introduced some small differences in the class file format. Java 5 added
attributes for generics and for annotations. Java 6 introduced optional
preverification attributes. Java 7 made preverification obligatory and
introduced support for dynamic languages. ProGuard handles all versions
Yes. ProGuard itself runs in Java Standard Edition, but you can freely
specify the run-time environment at which your programs are targeted,
including Java Micro Edition. ProGuard then also performs the required
preverification, producing more compact results than the traditional external
ProGuard also comes with an obfuscator plug-in for the JME Wireless
Yes. Google's dx compiler converts ordinary jar files into files
that run on Android devices.
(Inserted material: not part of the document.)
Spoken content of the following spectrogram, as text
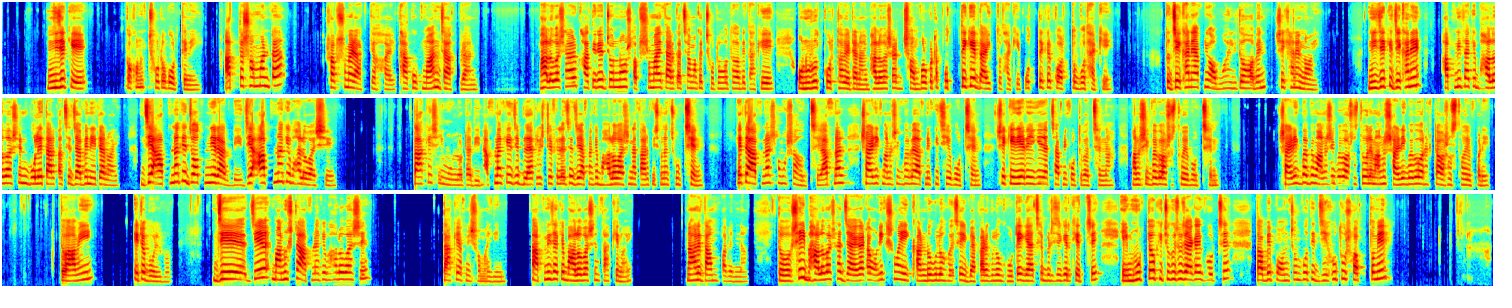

By preprocessing the original jar files,
ProGuard can significantly reduce the file sizes and boost the run-time
performance of the code.
It should. RIM's proprietary rapc compiler converts ordinary JME
jar files into cod files that run on Blackberry devices. The compiler performs
quite a few optimizations, but preprocessing the jar files with
ProGuard can generally still reduce the final code size by a few
percent. However, the rapc compiler also seems to contain some
bugs. It sometimes fails on obfuscated code that is valid and accepted by other
JME tools and VMs. Your mileage may therefore vary.
Yes. ProGuard provides an Ant task, so that it integrates seamlessly
into your Ant build processes. You can still use configurations in
ProGuard's own readable format. Alternatively, if you prefer XML, you
can specify the equivalent XML configuration.
Yes. First of all, ProGuard is perfectly usable as a command-line tool
that can easily be integrated into any automatic build process. For casual
users, there's also a graphical user interface that simplifies creating,
loading, editing, executing, and saving ProGuard configurations.
Yes. ProGuard automatically handles constructs like
Class.forName("SomeClass") and SomeClass.class. The
referenced classes are preserved in the shrinking phase, and the string
arguments are properly replaced in the obfuscation phase.
With variable string arguments, it's generally not possible to determine their
possible values. They might be read from a configuration file, for instance.
However, ProGuard will note a number of constructs like
"(SomeClass)Class.forName(variable).newInstance()". These might
be an indication that the class or interface SomeClass and/or its
implementations may need to be preserved. The user can adapt his configuration
No. Storing encrypted string constants in program code is fairly futile, since
the encryption has to be perfectly reversible by definition. Moreover, the
decryption costs additional memory and computation at run-time. If this feature
is ever incorporated, I'll provide a tool to decrypt the strings as well.
Not explicitly. Control flow obfuscation injects additional branches into the
bytecode, in an attempt to fool decompilers. ProGuard does not do this,
in order to avoid any negative effects on performance and size. However, the
optimization step often already restructures the code to the point where most
decompilers get confused.
Yes. You can specify your own obfuscation dictionary, such as a list of
reserved key words, identifiers with foreign characters, random source files,
or a text by Shakespeare. Note that this hardly improves the obfuscation.
Decent decompilers can automatically replace reserved keywords, and the effect
can be undone fairly easily, by obfuscating again with simpler names.